(Adapted from a message by missionary David Dickson, October, 2009)
Dead flies…Now there’s an unusual topic for a blog, you’re probably thinking. But did you know the Bible actually mentions dead flies? Ecclesiastes 10:1 says, “Dead flies give the perfumer’s ointment a bad smell; so a little folly outweighs wisdom and honor.”
In Bible times, perfume was very rate and costly. All four gospels in the New Testament relate the story of a woman anointing the feet of Jesus. She broke open a jar of expensive perfume (ointment), and poured it on His feet. We’re total that perfume cost a year’s wages!
One reason perfume was so important is that it was used in worship–to present a sweet smelling savor to God. In Exodus 30, God gives a specific recipe for a perfume He wanted the Israelites to use in worship. He said if anyone used it for any other purpose, they were to be put out of the camp. That was serious!

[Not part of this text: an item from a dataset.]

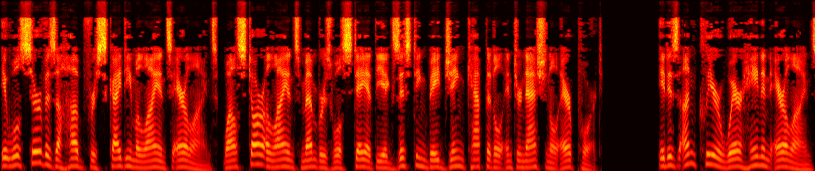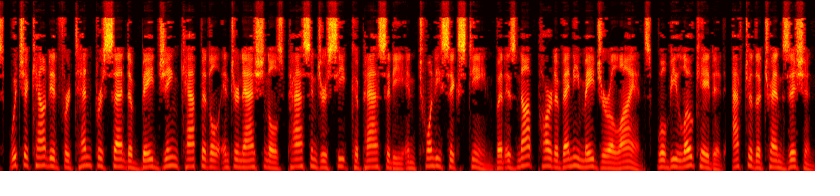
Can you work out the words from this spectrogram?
It will serve as a hub for SkyTeam Alliance Airlines, while Star Alliance members will stay at the existing Beijing Capital International Airport. It is unclear where Hainan Airlines, which accounted for 10% of Beijing Capital International's passenger seat capacity in 2016 but is not part of any major alliance, will be located. After the transition,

Our purpose as Christians is to give off the “fragrance of Christ.” So we shouldn’t be a “dead fly” that spoils that fragrance. In other words, we need to live a Christ-like life so other will see, hear, taste, feel, and smell Jesus in us. What are some things we can do that are “dead flies?” Judging other, griping, complaining, gossiping, impatience, to name a few. Anything that makes someone look at us and think, “She says she’s a Christian, yet that’s how she acts? Why should I want to be like that? She’s no different from me.”
Christians are supposed to be “peculiar people.” We’re to stand out as being different–not weird or crazy–but different than non-Christians. We’re not to let our words and deeds be dead flies that spoil the ointment. Notice the second part of that verse: “so a little folly outweighs wisdom and honor.” One little slip of the tongue, or small questionable action can run our “fragrance” in the eyes–or noses– of those who are watching us. And we never know when we’re being watched by the world to see how we’re going to act, or react. On the other hand, we never know how a kind word or deed may affect the recipient.
Perhaps a good daily reminder (to those of us who are perfume-wears) would be to think of this lesson as we light spritz on our favorite scent each morning. As we notice its fragrance throughout the day, we can be reminded of our responsibility, and ask ourselves, “Am I a dead fly, or the sweet savor of my Savior?”